Hypertension, otherwise known as high blood pressure, is calculated by the amount of blood a heart pumps and the resistance that that blood receives as it attempts to flow through a person’s arteries. A combination of thin arteries and a steady flow of blood are what cause high blood pressure. This is because the blood cannot freely flow through the thin arteries and begin to swell within the veins.
So why should you care about Hypertension?
Hypertension is known in the medical community as the silent killer. According to the Mayo Clinic, “You can have high blood pressure (hypertension) for years without any symptoms. Even without symptoms, damage to blood vessels and your heart continues and can be detected. Uncontrolled high blood pressure increases your risk of serious health problems, including heart attack and stroke.” The Mayo Clinic goes on to mention that hypertension (or high blood pressure as it is commonly known as) affects nearly everyone at some point in time in their life because it develops throughout the course of many years. While high blood pressure can be easily detected it’s something that has to be occasionally monitored. Whether or not you visit your doctor frequently, or use the free machines located at any pharmacy or grocery store, it’s really up to the individual to monitor their blood pressure. Again, it’s called the silent killer because there are no notable symptoms during the early stages of development, but occasionally you might notice a few things.
What kind of Symptoms are noticeable?
Even when a person’s blood pressure reaches critical levels there are hardly any symptoms. It really depends on the person, but most people report no tell-tale signs that their blood pressure has spiked into dangerous levels. Occasionally some people will report symptoms like:
- Headaches – feeling tension or aching from the forehead to your temples.
- Shortness of breath – feeling like you are out of breath and stamina.
- Nosebleeds – blood dripping out from the nasal cavity.

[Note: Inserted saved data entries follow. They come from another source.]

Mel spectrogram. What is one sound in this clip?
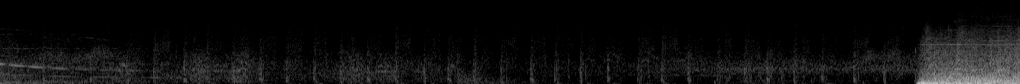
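Quick footsteps crunch on dry dirt.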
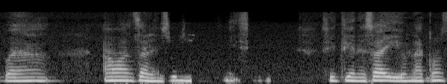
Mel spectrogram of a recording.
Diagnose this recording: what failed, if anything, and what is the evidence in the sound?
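Call processing: from 1.65 to 2.77 s the speech drops around 30 dB, a collapsed waveform envelope, likely speech suppressed in double talk by echo cancellation.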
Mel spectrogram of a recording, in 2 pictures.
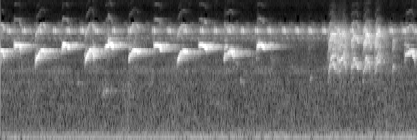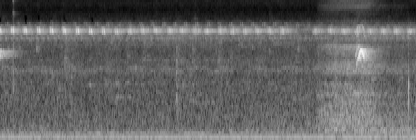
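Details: Kinoi singing energetically for a songbird training recording: a burst of rapid rising whistled notes in the first three seconds, a harsh scratchy note, then the song stops, leaving steady hiss, low hum and a brief rustle.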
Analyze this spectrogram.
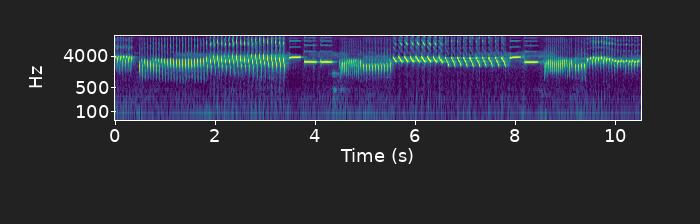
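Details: Continuous canary song of long buzzy trills linked by brief whistles, alternating between lower rolling tours and higher rapid rattles with hardly a break throughout.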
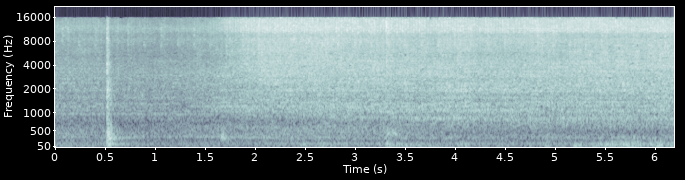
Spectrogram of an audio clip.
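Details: 1988 Oldsmobile 98 Regency Brougham, 3800 V6, about 83,620 miles; a couple of light clicks, then a smooth, even idle with a soft steady hum and no knocks or misses, sounding healthy.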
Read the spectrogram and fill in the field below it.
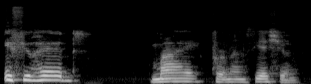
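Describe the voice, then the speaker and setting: A man with a Kenyan accent teaching a casual video lesson, chatty, laughing often and repeating phrases slowly. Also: mid-range voice, expressive, highs cut off.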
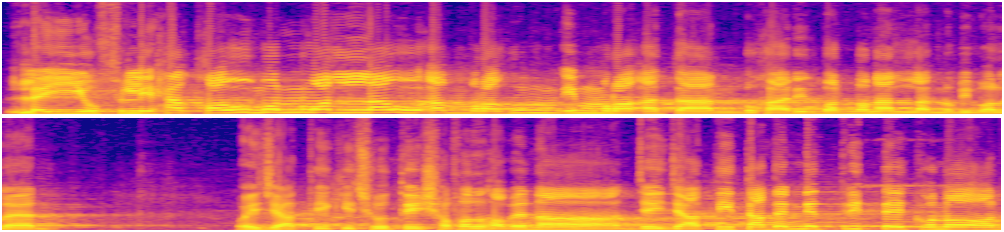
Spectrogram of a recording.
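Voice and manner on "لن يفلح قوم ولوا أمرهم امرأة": high, slow, melodic recitation; Arabic recitation. Real, not acted. Preacher quoting the Prophet to the congregation, high chanted recitation. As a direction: recite the hadith in long drawn syllables.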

This symptoms are very common for illnesses unrelated to hypertension, so it’s very easy to dismiss them as something else. As stated before, it’s up the individuals to monitor their blood pressure and make sure that its kept in check.